New York City is one of a handful of cities in the United States that issues a property tax (separate from those payable to the state) on its property owners. These taxes fund a number of critical services, including police, fire, sanitation, education, transportation, housing, health and wellness programs, and parks and recreation. In 2018, nearly 44% of the tax dollars collected by the city was obtained through property tax payments.
Each residential and commercial property in the city is assigned a value assessment by the New York City Department of Finance. Assessments are based on percentages of market value and can vary by property type. Property owners receive a tentative value assessment in January of each year. If they disagree with this assessment, property owners have a right to appeal it.
Property tax rates are determined each year by the mayor and city council. Tax rates can vary depending on the property type. The tax rates are applied to property values to calculate the annual tax liability. Property tax rates are based on the tax class of the property owner. There are four tax classes.
Property Tax Bills
If the assessment is not challenged by the property owner, a final assessment is sent out and posted on the City’s Department of Finance Property Tax Public Access web portal in May. Owners who pay their tax bills independently can expect to receive their bills in June each year. If property taxes are handled by a bank or mortgage company through an escrow account, property owners will not receive a bill. Tax liability is divided into either two (semi-annual) or four (quarterly) payments, based on the assessed value of the property. Properties valued under $250,000 are billed for payments due July 1, October 1, January 1, and April 1. Property owners whose properties are valued above $250,000 can expect bills due on July 1 and January 1.

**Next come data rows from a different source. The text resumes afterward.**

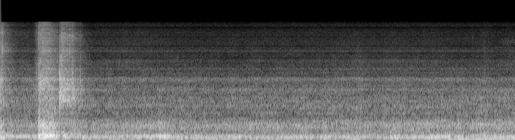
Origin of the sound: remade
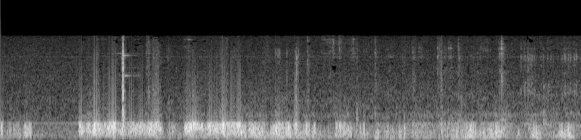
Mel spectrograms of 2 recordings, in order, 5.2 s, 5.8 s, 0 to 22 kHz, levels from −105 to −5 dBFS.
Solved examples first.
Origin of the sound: recorded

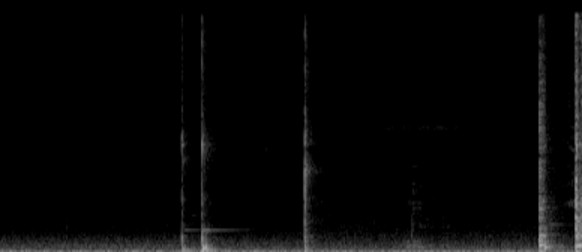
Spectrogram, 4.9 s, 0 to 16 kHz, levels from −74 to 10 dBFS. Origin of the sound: recorded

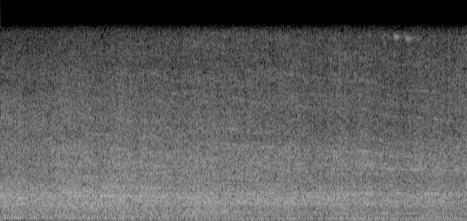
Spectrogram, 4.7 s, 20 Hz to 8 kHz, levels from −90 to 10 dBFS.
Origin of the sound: recorded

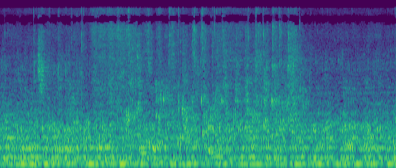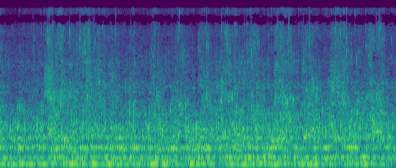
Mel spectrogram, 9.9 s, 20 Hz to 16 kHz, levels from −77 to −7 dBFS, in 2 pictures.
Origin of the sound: recorded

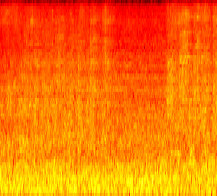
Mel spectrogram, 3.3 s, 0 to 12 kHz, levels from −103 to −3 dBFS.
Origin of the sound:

There are several types of exemptions and property tax reductions offered to taxpayers, including exemptions for veterans, the disabled, and senior citizens.. In addition, owners who occupy their own property may be eligible for the New York State STAR exemption.